What are Prime Numbers?

A prime number is a natural number greater than 1 that has no positive integer divisors other than 1 and itself. In other words, a prime number can only be divided evenly by 1 and itself, and it must be a whole number greater than 1.

This unique characteristic gives primes a certain mystique in the mathematical world. The sequence of prime numbers begins as: 2, 3, 5, 7, 11, 13, 17, 19, 23, 29, and continues infinitely.

Primes: The Fundamental Building Blocks

What makes prime numbers so intriguing is their fundamental role in number theory. They are often likened to the atomic elements in chemistry because every positive integer can be uniquely factored into primes.

Consider the number 28. It may seem like an ordinary number, but when broken down, it reveals a prime factorization of 2 x 2 x 7. In a similar fashion, any whole number can be expressed as a unique product of primes, a process known as "The Fundamental Theorem of Arithmetic."

Primes in Cryptography

In our modern digital world, prime numbers take on a rather crucial role, particularly in the field of cryptography.

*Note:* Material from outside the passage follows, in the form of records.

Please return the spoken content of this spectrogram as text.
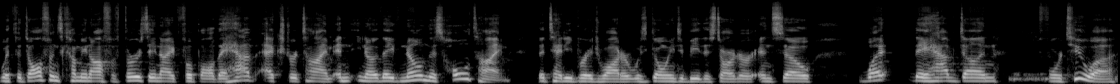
with the Dolphins coming off of Thursday night football, they have extra time. And, you know, they've known this whole time that Teddy Bridgewater was going to be the starter. And so what they have done for Tua,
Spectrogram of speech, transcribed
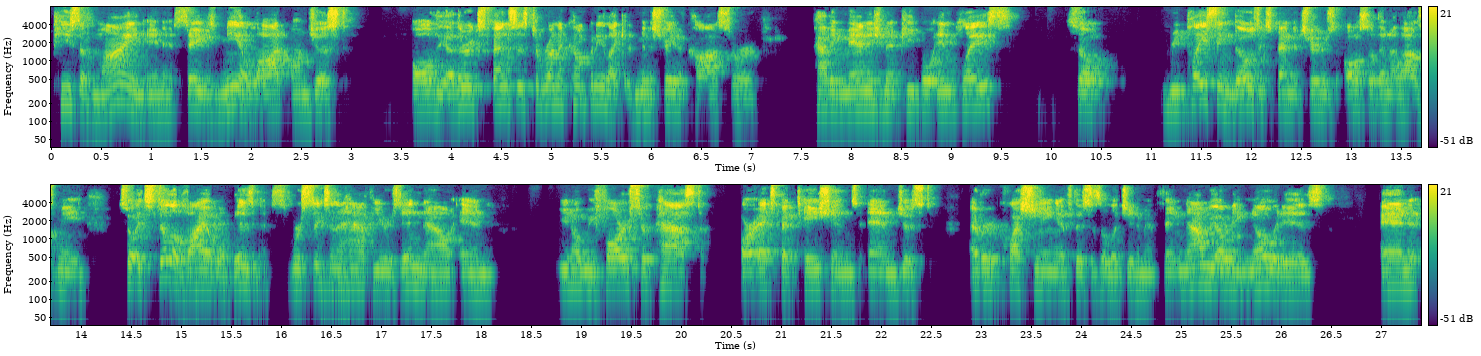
peace of mind in it saves me a lot on just all the other expenses to run a company, like administrative costs or having management people in place. So replacing those expenditures also then allows me. So it's still a viable business. We're six and a half years in now, and you know, we far surpassed our expectations and just ever questioning if this is a legitimate thing. Now we already know it is. And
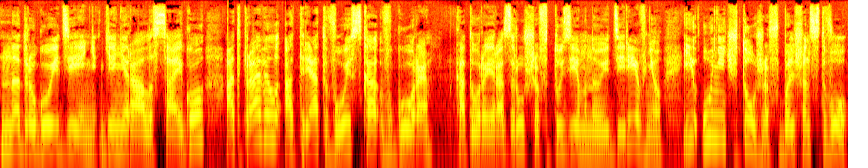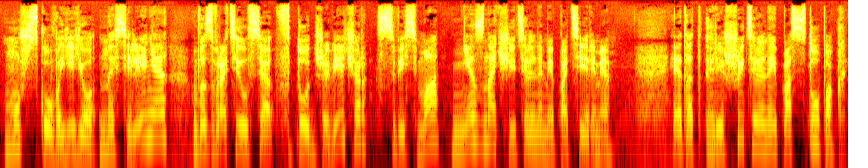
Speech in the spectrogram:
На другой день генерал Сайго отправил отряд войска в горы, который, разрушив туземную деревню и уничтожив большинство мужского ее населения, возвратился в тот же вечер с весьма незначительными потерями. Этот решительный поступок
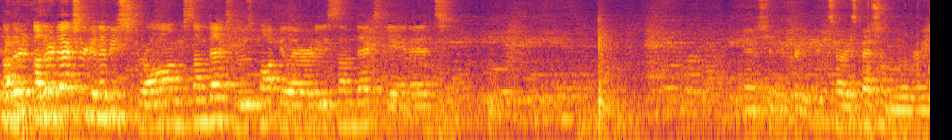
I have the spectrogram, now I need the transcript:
Other other decks are gonna be strong. Some decks lose popularity. Some decks gain it. Yeah, it should be pretty good. Sorry, special delivery.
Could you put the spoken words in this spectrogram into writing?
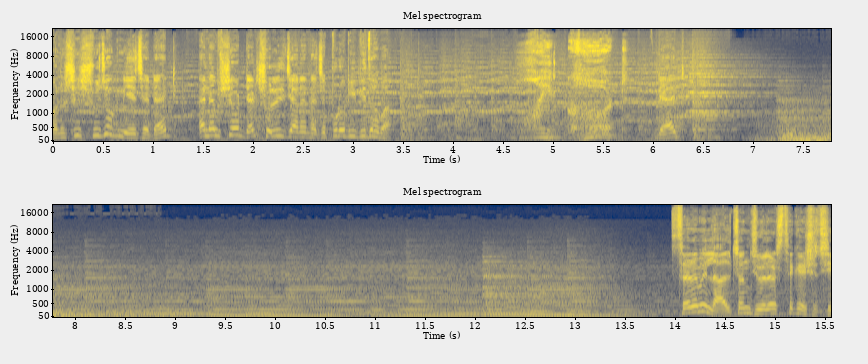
মানুষের সুযোগ নিয়েছে dad. And I am sure dad Salil জানে না যে পুরো বিধবা। মাই গড ড্যাড। স্যার আমি লালচন্দ জুয়েলার্স থেকে এসেছি।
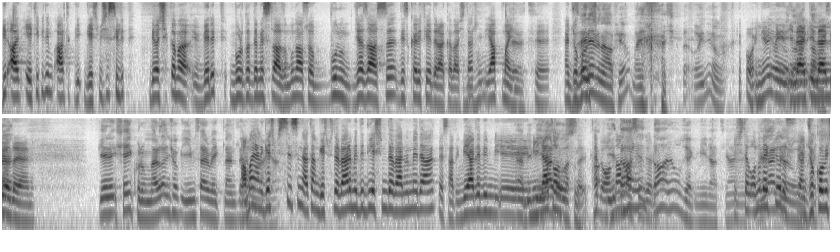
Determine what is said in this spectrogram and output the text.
bir ATP'nin artık ge- geçmişi silip bir açıklama verip burada demesi lazım. Bundan sonra bunun cezası diskalifiyedir arkadaşlar. Hı hı. Yapmayın. Evet. E, yani Djokovic Zverev ne yapıyor? Açıkta oynuyor mu? oynuyor ve iler, ilerliyor da yani. Gere şey kurumlardan çok iyimser beklentiler Ama var yani ya. geçmiş silsinler. Tamam geçmişte vermedi diye şimdi de vermemeye devam etmesin artık. Bir yerde bir, e, Yani milat, olsun. olması. Tabii Aa, ondan daha bahsediyorum. Ne, daha ne olacak milat yani? işte onu Neler bekliyoruz. neler Yani olacak? Djokovic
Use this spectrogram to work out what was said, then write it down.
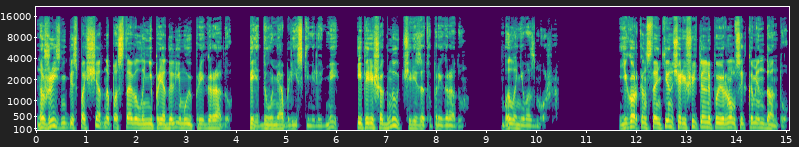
Но жизнь беспощадно поставила непреодолимую преграду, перед двумя близкими людьми, и перешагнуть через эту преграду было невозможно. Егор Константинович решительно повернулся к коменданту.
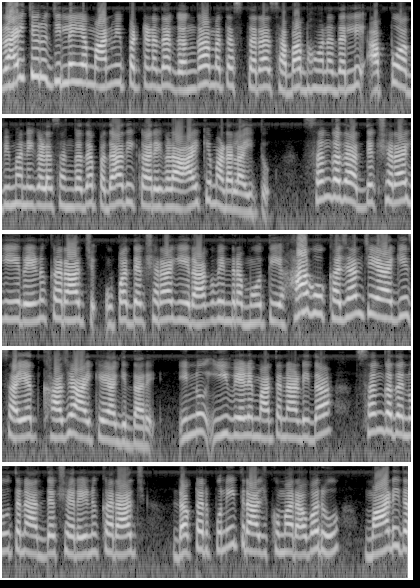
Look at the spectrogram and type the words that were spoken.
ರಾಯಚೂರು ಜಿಲ್ಲೆಯ ಮಾನ್ವಿ ಪಟ್ಟಣದ ಗಂಗಾ ಮತಸ್ಥರ ಸಭಾಭವನದಲ್ಲಿ ಅಪ್ಪು ಅಭಿಮಾನಿಗಳ ಸಂಘದ ಪದಾಧಿಕಾರಿಗಳ ಆಯ್ಕೆ ಮಾಡಲಾಯಿತು. ಸಂಘದ ಅಧ್ಯಕ್ಷರಾಗಿ ರೇಣುಕರಾಜ್, ಉಪಾಧ್ಯಕ್ಷರಾಗಿ ರಾಘವೇಂದ್ರ ಮೋತಿ ಹಾಗೂ ಖಜಾಂಚಿಯಾಗಿ ಸೈಯದ್ ಖಾಜಾ ಆಯ್ಕೆಯಾಗಿದ್ದಾರೆ. ಇನ್ನು ಈ ವೇಳೆ ಮಾತನಾಡಿದ ಸಂಘದ ನೂತನ ಅಧ್ಯಕ್ಷ ರೇಣುಕರಾಜ್, ಡಾಕ್ಟರ್ ಪುನೀತ್ ರಾಜ್ಕುಮಾರ್ ಅವರು ಮಾಡಿದ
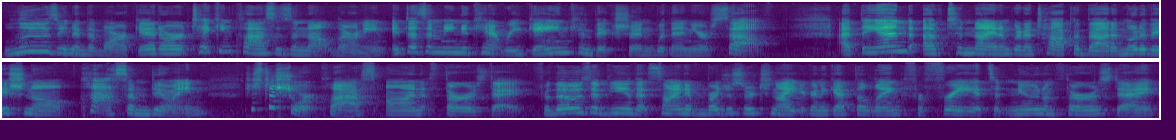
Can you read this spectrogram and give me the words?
losing in the market or taking classes and not learning, it doesn't mean you can't regain conviction within yourself. At the end of tonight, I'm going to talk about a motivational class I'm doing, just a short class on Thursday. For those of you that sign up and register tonight, you're going to get the link for free. It's at noon on Thursday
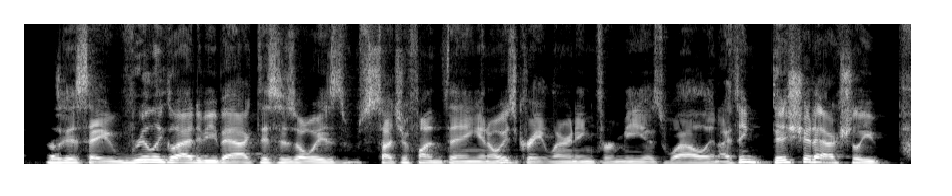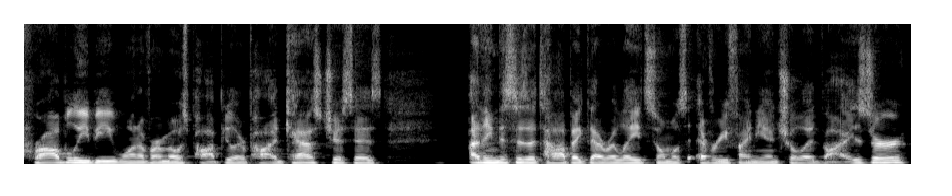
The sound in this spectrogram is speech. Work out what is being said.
I was going to say, really glad to be back. This is always such a fun thing and always great learning for me as well. And I think this should actually probably be one of our most popular podcasts, just as I think this is a topic that relates to almost every financial advisor.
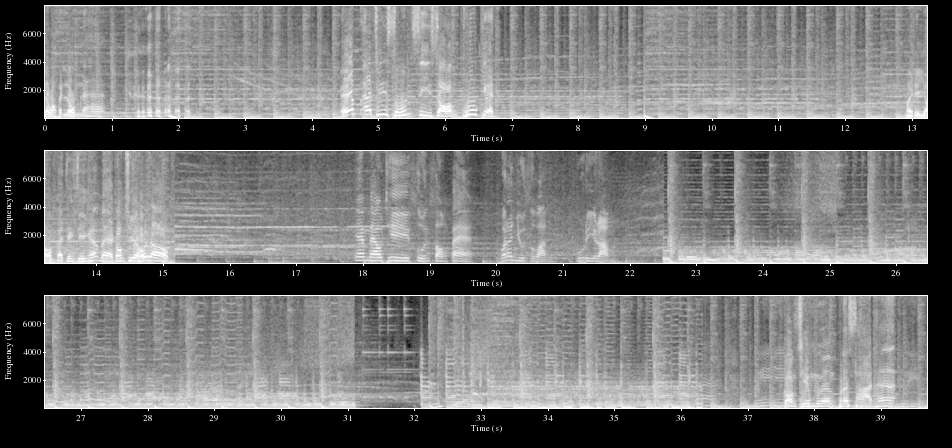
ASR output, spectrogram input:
ระวังเป็นลมนะฮะ MLT 042ภูเก็ตไม่ได้ยอมกันจริงๆฮะแม่กองเชียร์ของเรา MLT 028วรัญยูสุวรรณบุรีรัมย์ กองเชียร์เมืองประสาทฮะ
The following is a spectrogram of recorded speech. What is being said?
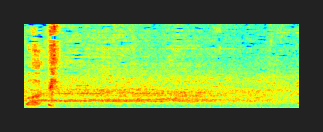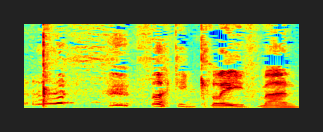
Fuck. Fucking Cliefe, man.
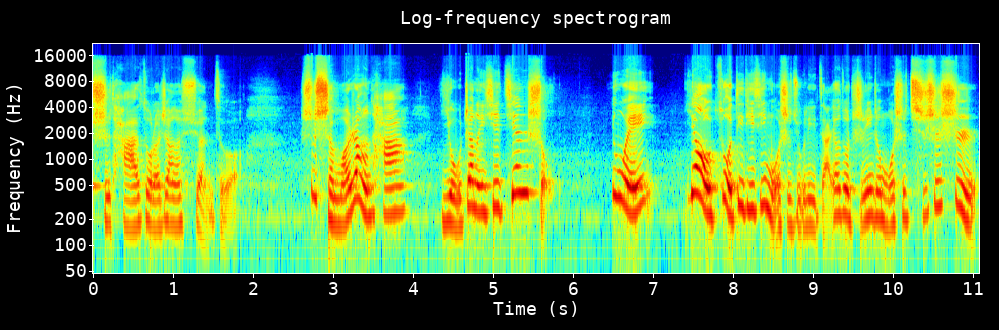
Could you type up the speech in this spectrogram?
使他做了这样的选择？是什么让他有这样的一些坚守？因为。要做 DTC 模式，举个例子啊，要做直营这个模式，其实是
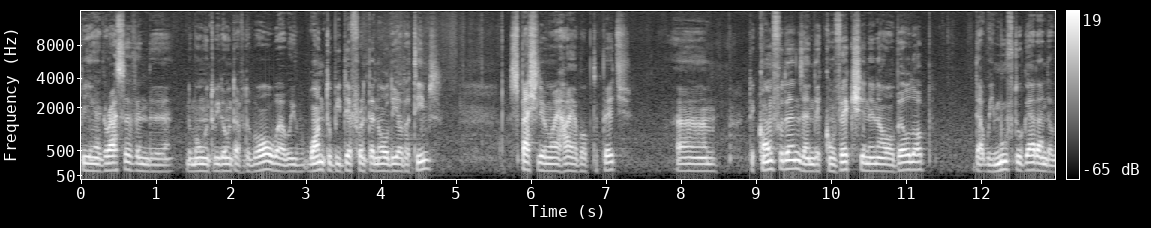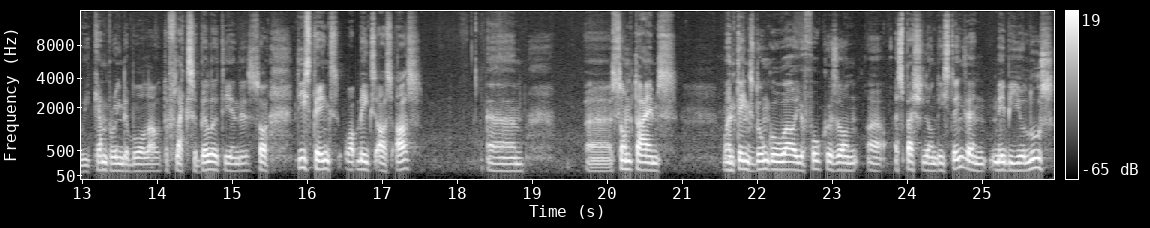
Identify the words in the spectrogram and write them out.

This is especially true in public-key cryptography, where large prime numbers are used to encrypt and decrypt information.

The RSA algorithm, for instance, relies heavily on the fact that while it's relatively easy to multiply two large primes together to create a composite number, it's extremely difficult to do the reverse—to start with a composite number and find its prime factors. This property forms the backbone of many of our secure online transactions today.

The Enigma of Primes

Despite their fundamental nature, prime numbers are not fully understood. Their distribution among the integers, often referred to as the "Prime Number Theorem," is a topic of ongoing research. The legendary Riemann Hypothesis, one of the most famous unsolved problems in mathematics, also involves prime numbers and their mysterious pattern.

Additionally, primes frequently appear in unexpected places, like the intriguing Ulam Spiral, where primes surprisingly appear to form diagonal patterns when natural numbers are arranged in a spiral.

The Primal Allure

Prime numbers, in their simplicity and complexity, embody a tantalizing blend of order and chaos. They are orderly in that they are defined by a clear rule, yet chaotic in their seemingly random distribution. This dance between order and unpredictability infuses primes with a captivating charm.

As you journey through the world of numbers, primes serve as a constant reminder of the hidden beauty and intricate patterns that underpin mathematics. Whether it's the backbone of our secure digital world or the unresolved mysteries they continue to pose, prime numbers will continue to enchant mathematicians and curious minds alike for centuries to come.